▶ WHAT YOU SHOULD DO
The reply should contain every line of the data, repeated exactly, and no pictures.

▶ DATA FOR REVIEW
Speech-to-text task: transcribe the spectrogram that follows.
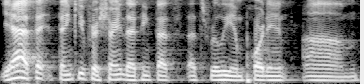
Yeah, th- thank you for sharing that. I think that's that's really important um,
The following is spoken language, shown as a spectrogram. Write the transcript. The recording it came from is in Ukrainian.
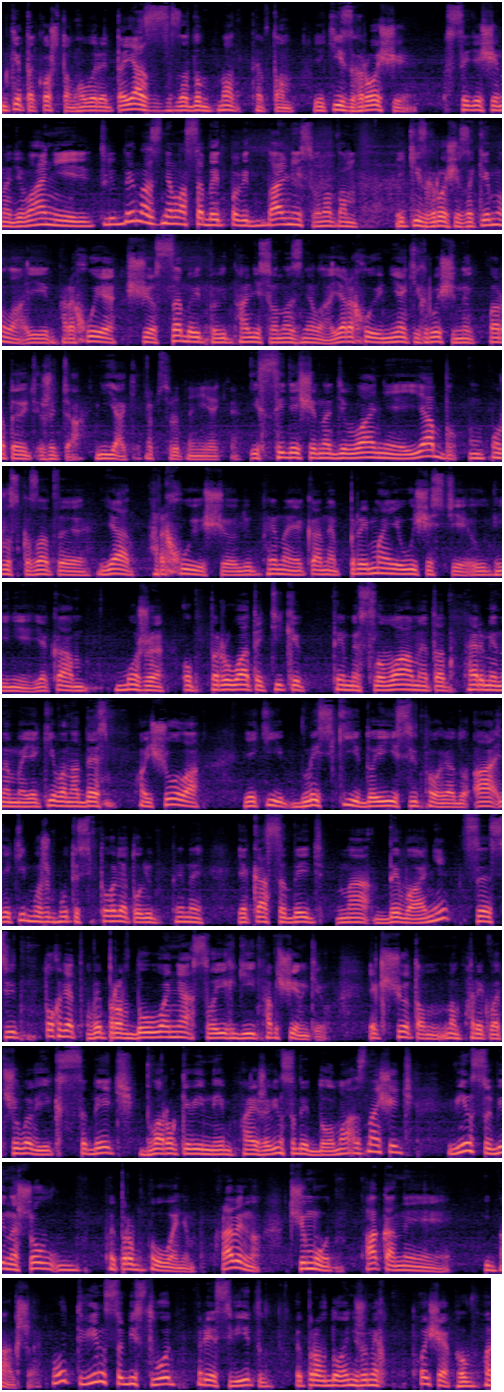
Жінки також там говорять, та я задонатив там якісь гроші, сидячи на дивані. Людина зняла з себе відповідальність, вона там якісь гроші закинула і рахує, що з себе відповідальність вона зняла. Я рахую, ніякі гроші не вартують життя. Ніякі. Абсолютно ніякі. І сидячи на дивані, я б можу сказати, я рахую, що людина, яка не приймає участі у війні, яка може оперувати тільки тими словами та термінами, які вона десь почула, які близькі до її світогляду, а які може бути світогляд у людини, яка сидить на дивані, це світогляд виправдовування своїх дій та вчинків. Якщо там, наприклад, чоловік сидить два роки війни, майже він сидить вдома, значить він собі знайшов виправдовуванням. Правильно? Чому так, а не інакше? От він собі створює світ не хоче говорити.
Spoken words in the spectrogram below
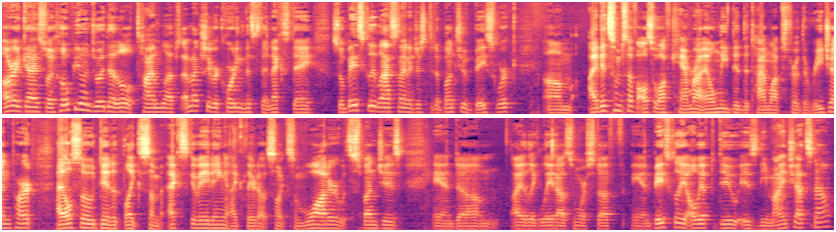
Alright guys, so I hope you enjoyed that little time lapse. I'm actually recording this the next day. So basically last night I just did a bunch of base work. Um, I did some stuff also off camera. I only did the time lapse for the regen part. I also did like some excavating. I cleared out some, like some water with sponges and um, I like laid out some more stuff. And basically all we have to do is the mine chats now.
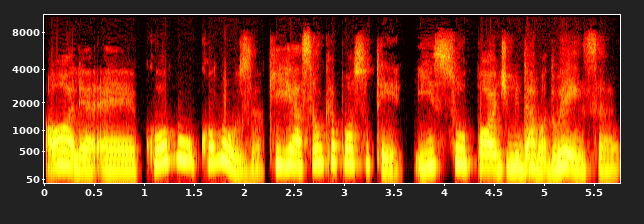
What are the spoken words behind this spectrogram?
olha, é, como, como usa? Que reação que eu posso ter? Isso pode me dar uma doença?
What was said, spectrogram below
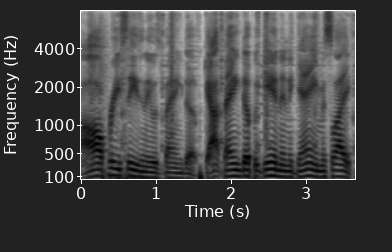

▶ PROBLEM SOLUTION
Speech-to-text task: transcribe the spectrogram that follows.
Yeah, th- thank you for sharing that. I think that's that's really important um,
The following is spoken language, shown as a spectrogram. Write the transcript. The recording it came from is in Ukrainian.
Жінки також там говорять, та я задонатив там якісь гроші, сидячи на дивані. Людина зняла з себе відповідальність, вона там якісь гроші закинула і рахує, що з себе відповідальність вона зняла. Я рахую, ніякі гроші не вартують життя. Ніякі. Абсолютно ніякі. І сидячи на дивані, я б можу сказати, я рахую, що людина, яка не приймає участі у війні, яка може оперувати тільки тими словами та термінами, які вона десь почула, які близькі до її світогляду, а які може бути світогляд у людини, яка сидить на дивані, це світогляд виправдовування своїх дій та вчинків. Якщо там, наприклад, чоловік сидить два роки війни, майже він сидить вдома, значить він собі знайшов виправдовуванням. Правильно? Чому так, а не інакше? От він собі створює світ не хоче говорити.
Spoken words in the spectrogram below
Alright guys, so I hope you enjoyed that little time lapse. I'm actually recording this the next day. So basically last night I just did a bunch of base work. Um, I did some stuff also off camera. I only did the time lapse for the regen part. I also did like some excavating. I cleared out some, like some water with sponges and um, I like laid out some more stuff. And basically all we have to do is the mine chats now.
What are the spoken words behind this spectrogram?
olha, é, como, como usa? Que reação que eu posso ter? Isso pode me dar uma doença?
What was said, spectrogram below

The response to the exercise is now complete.